• _Exercise goal_
Give back the data below word for word. Any image in it should be left out.

• _Provided data_
________
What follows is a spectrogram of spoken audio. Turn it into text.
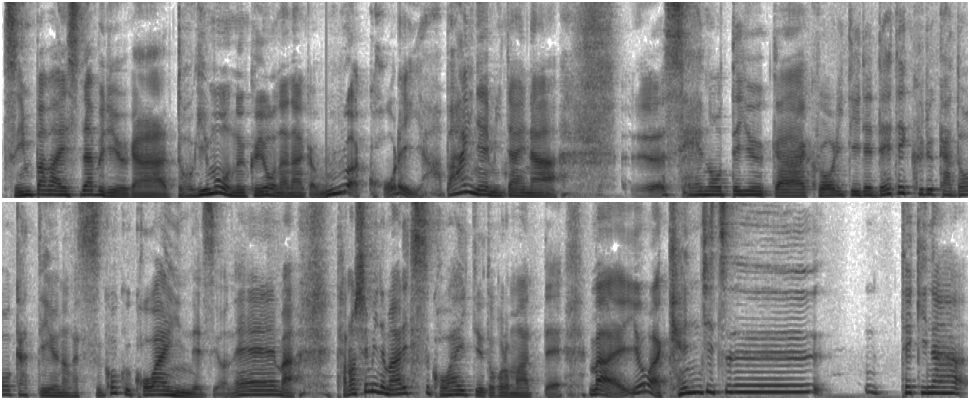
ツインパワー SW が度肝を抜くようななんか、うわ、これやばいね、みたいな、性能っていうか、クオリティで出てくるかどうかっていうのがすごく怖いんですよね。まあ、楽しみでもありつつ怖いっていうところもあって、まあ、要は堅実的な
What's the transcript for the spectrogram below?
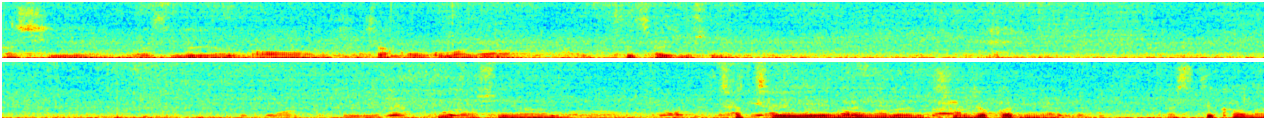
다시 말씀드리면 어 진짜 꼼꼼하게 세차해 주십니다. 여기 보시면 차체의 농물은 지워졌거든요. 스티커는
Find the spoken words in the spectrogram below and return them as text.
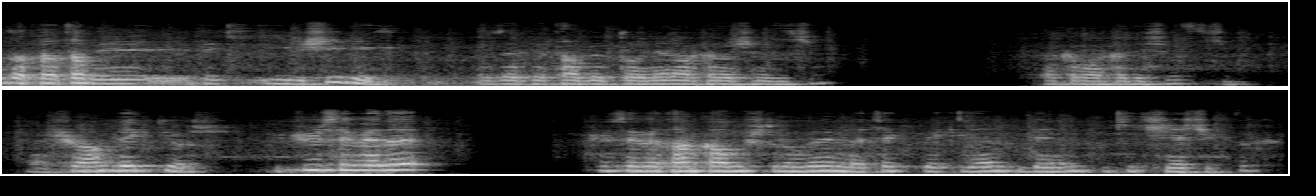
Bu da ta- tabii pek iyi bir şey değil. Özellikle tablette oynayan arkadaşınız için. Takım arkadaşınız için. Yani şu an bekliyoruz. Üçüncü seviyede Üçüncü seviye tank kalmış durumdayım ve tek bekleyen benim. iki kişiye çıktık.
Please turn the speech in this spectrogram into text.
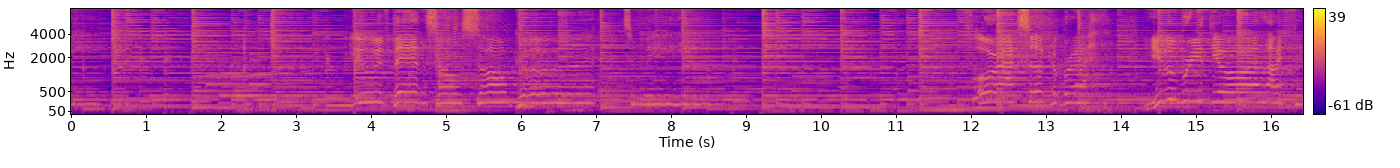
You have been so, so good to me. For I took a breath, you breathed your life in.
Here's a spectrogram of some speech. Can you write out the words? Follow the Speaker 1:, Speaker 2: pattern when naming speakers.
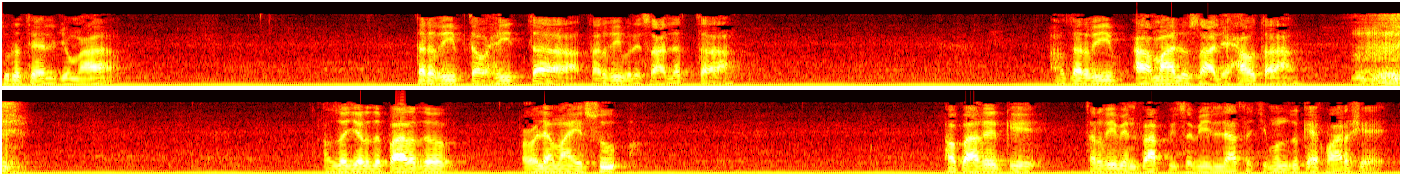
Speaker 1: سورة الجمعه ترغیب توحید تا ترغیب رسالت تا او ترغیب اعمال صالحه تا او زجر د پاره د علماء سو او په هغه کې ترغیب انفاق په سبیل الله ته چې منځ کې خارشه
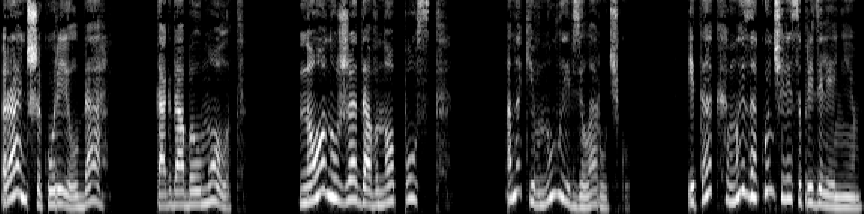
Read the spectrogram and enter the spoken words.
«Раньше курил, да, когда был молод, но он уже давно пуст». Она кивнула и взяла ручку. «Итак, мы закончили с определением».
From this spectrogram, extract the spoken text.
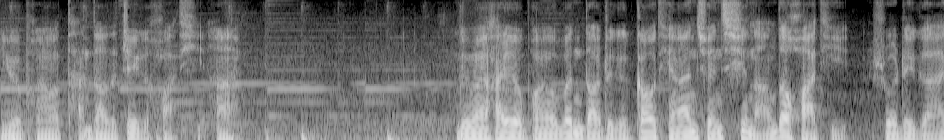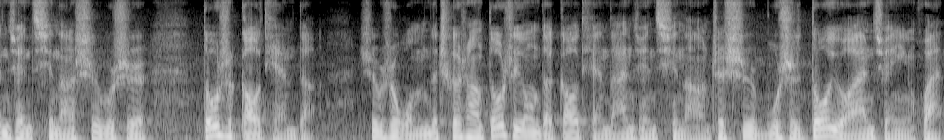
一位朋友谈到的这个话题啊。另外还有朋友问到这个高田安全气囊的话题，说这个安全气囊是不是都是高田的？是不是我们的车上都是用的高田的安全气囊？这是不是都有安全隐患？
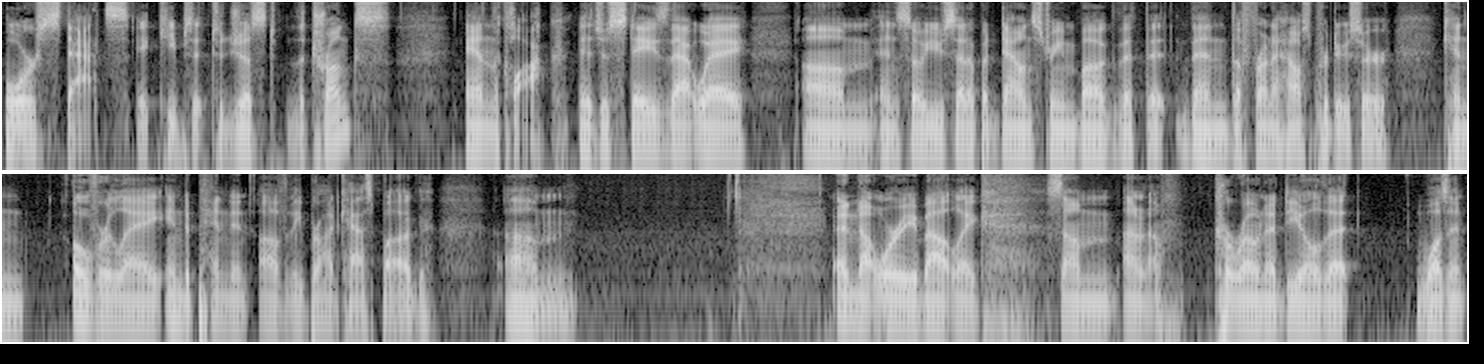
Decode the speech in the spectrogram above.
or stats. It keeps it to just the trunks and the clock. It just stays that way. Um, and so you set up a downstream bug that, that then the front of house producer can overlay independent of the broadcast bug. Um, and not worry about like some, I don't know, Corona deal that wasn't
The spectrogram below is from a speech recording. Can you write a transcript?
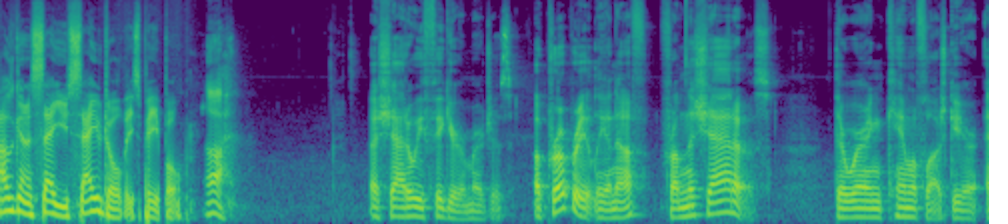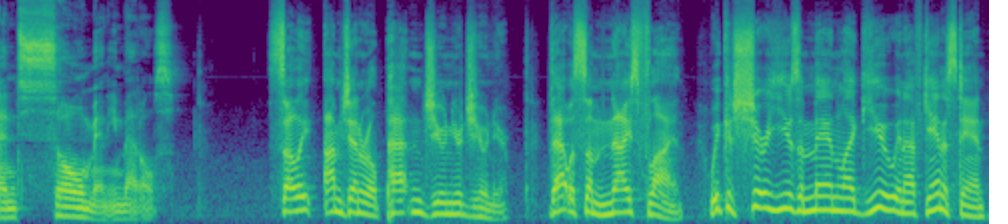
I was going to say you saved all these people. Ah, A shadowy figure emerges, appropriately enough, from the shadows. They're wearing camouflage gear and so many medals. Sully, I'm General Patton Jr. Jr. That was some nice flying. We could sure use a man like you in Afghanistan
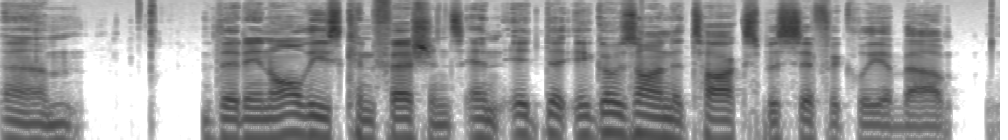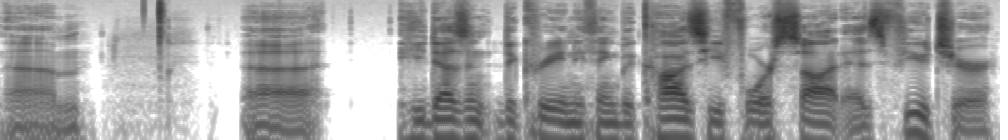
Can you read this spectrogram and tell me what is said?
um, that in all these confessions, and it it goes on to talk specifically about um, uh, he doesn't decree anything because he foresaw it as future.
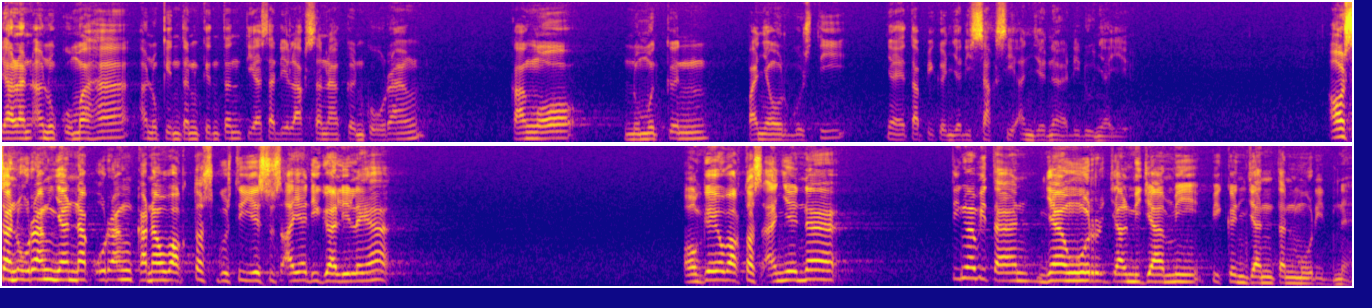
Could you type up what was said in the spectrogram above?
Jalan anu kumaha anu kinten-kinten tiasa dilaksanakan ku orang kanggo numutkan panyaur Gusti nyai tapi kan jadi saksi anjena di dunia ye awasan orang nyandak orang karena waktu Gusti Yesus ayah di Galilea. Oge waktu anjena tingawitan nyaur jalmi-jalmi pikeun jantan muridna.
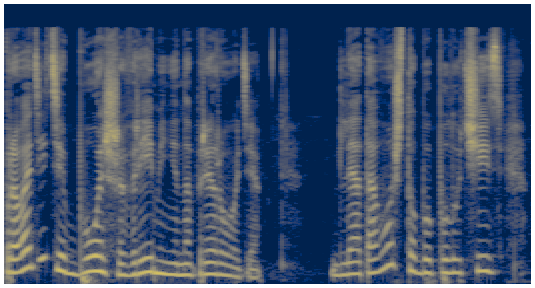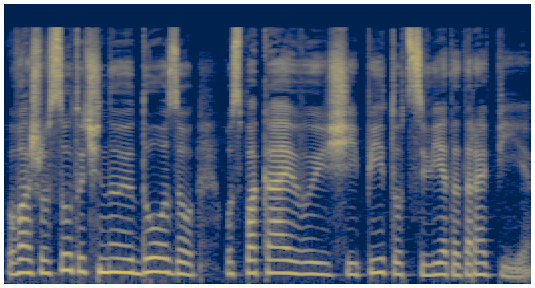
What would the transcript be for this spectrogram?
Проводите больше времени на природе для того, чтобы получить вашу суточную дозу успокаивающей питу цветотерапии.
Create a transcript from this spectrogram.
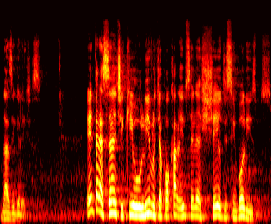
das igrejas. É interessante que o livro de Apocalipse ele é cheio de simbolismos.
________
• _Response_
What follows is a spectrogram of spoken audio. Turn it into text.
ツインパワー SW が度肝を抜くようななんか、うわ、これやばいね、みたいな、性能っていうか、クオリティで出てくるかどうかっていうのがすごく怖いんですよね。まあ、楽しみでもありつつ怖いっていうところもあって、まあ、要は堅実的な
What's the transcript for the spectrogram below?
다시 말씀드리면 어 진짜 꼼꼼하게 세차해 주십니다. 여기 보시면 차체의 농물은 지워졌거든요. 스티커는
Find the spoken words in the spectrogram below and return them as text.
Bu da ta- tabii pek iyi bir şey değil. Özellikle tablette oynayan arkadaşınız için. Takım arkadaşınız için. Yani şu an bekliyoruz. Üçüncü seviyede Üçüncü seviye tank kalmış durumdayım ve tek bekleyen benim. iki kişiye çıktık.
Please turn the speech in this spectrogram into text.
You have been so, so good to me. For I took a breath, you breathed your life in.
Here's a spectrogram of some speech. Can you write out the words? Follow the Speaker 1:, Speaker 2: pattern when naming speakers.
Speaker 1: سورة الجمعه ترغیب توحید تا ترغیب رسالت تا او ترغیب اعمال صالحه تا او زجر د پاره د علماء سو او په هغه کې ترغیب انفاق په سبیل الله ته چې منځ کې خارشه
Read the spectrogram and enter the spoken words.
«Раньше курил, да, когда был молод, но он уже давно пуст». Она кивнула и взяла ручку. «Итак, мы закончили с определением».
From this spectrogram, extract the spoken text.
一位朋友谈到的这个话题啊。另外还有朋友问到这个高田安全气囊的话题，说这个安全气囊是不是都是高田的？是不是我们的车上都是用的高田的安全气囊？这是不是都有安全隐患？
Decode the speech in the spectrogram above.
or stats. It keeps it to just the trunks and the clock. It just stays that way. Um, and so you set up a downstream bug that, that then the front of house producer can overlay independent of the broadcast bug. Um, and not worry about like some, I don't know, Corona deal that wasn't
The spectrogram below is from a speech recording. Can you write a transcript?
I was going to say you saved all these people. Ah, A shadowy figure emerges, appropriately enough, from the shadows. They're wearing camouflage gear and so many medals. Sully, I'm General Patton Jr. Jr. That was some nice flying. We could sure use a man like you in Afghanistan
Can you read this spectrogram and tell me what is said?
um, that in all these confessions, and it it goes on to talk specifically about um, uh, he doesn't decree anything because he foresaw it as future.
Could you type up what was said in the spectrogram above?
Jalan anu kumaha anu kinten-kinten tiasa dilaksanakan ku orang kanggo numutkan panyaur Gusti nyai tapi kan jadi saksi anjena di dunia ye awasan orang nyandak orang karena waktu Gusti Yesus ayah di Galilea. Oge waktu anjena tingawitan nyaur jalmi-jalmi pikeun jantan muridna.
What would the transcript be for this spectrogram?
Проводите больше времени на природе для того, чтобы получить вашу суточную дозу успокаивающей питу цветотерапии.
Create a transcript from this spectrogram.
das igrejas. É interessante que o livro de Apocalipse ele é cheio de simbolismos.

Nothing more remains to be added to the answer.